instigation of fear and intimidation to suppress rivalries is not a new tactic
in Uganda as similar scenes were witnessed from the colonial government to the President
Iddi Amin and Milton Obote's regimes.
He, however, says that whoever is behind the current wave of
torture has gone an extra mile since in the past such acts were never directed at
regular civilians.

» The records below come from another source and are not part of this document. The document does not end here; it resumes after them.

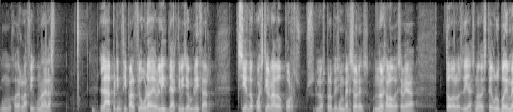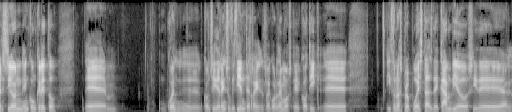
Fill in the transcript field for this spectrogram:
la, una de las la principal figura de, de Activision Blizzard, siendo cuestionado por los propios inversores, no es algo que se vea todos los días, ¿no? Este grupo de inversión en concreto eh, eh, considera insuficiente. recordemos que Kotick eh, hizo unas propuestas de cambios y de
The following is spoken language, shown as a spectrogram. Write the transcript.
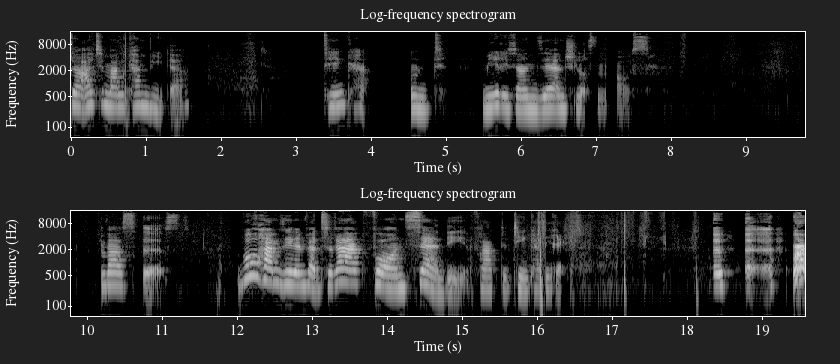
Der alte Mann kam wieder. Tinka und Miri sahen sehr entschlossen aus. Was ist? Wo haben Sie den Vertrag von Sandy? fragte Tinka direkt. Äh, äh, äh.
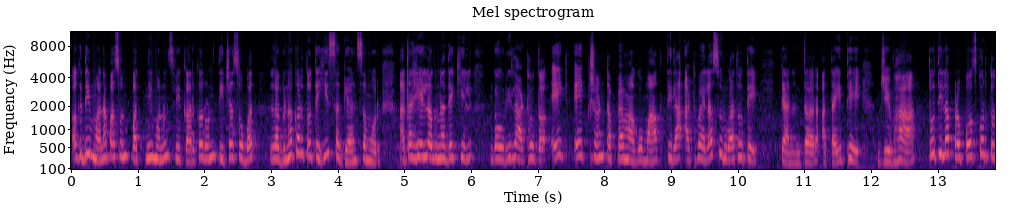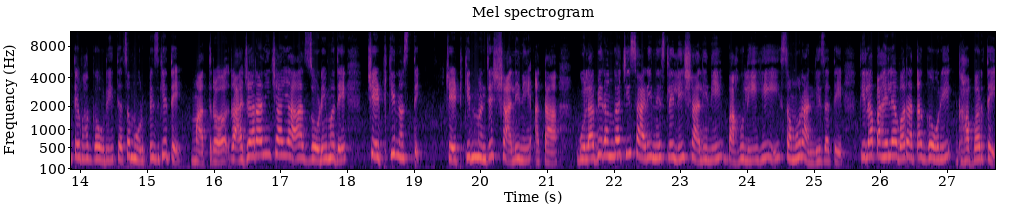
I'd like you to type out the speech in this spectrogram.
अगदी मनापासून पत्नी म्हणून स्वीकार करून तिच्यासोबत लग्न करतो तेही सगळ्यांसमोर. आता हे लग्न देखील गौरीला आठवतं. एक एक क्षण टप्प्यामागोमाग तिला आठवायला सुरुवात होते. त्यानंतर आता इथे जेव्हा तो तिला प्रपोज करतो तेव्हा गौरी त्याचा मोरपीस घेते. मात्र राजा राणीच्या या जोडीमध्ये चेटकी नसते. चेटकीन म्हणजे शालिनी. आता गुलाबी रंगाची साडी नेसलेली शालिनी बाहुली ही समोर आणली जाते. तिला पाहिल्यावर आता गौरी घाबरते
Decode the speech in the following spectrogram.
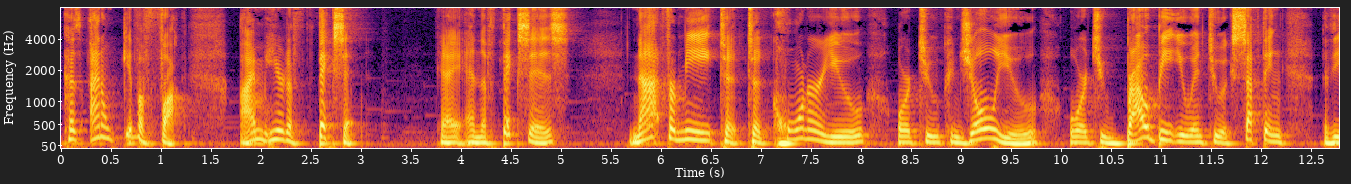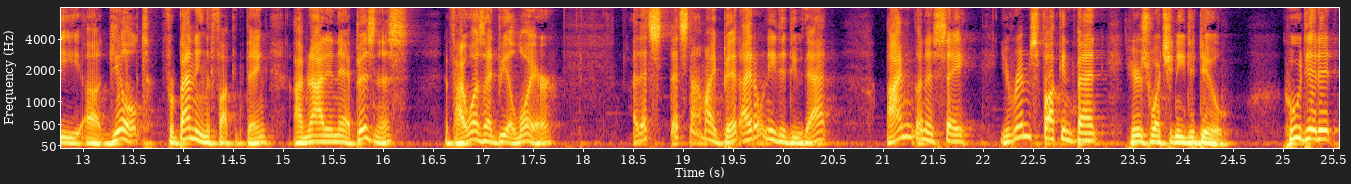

According to him, the tactic appears to be working given the
ever-developing fear and mistrust for each other in the public.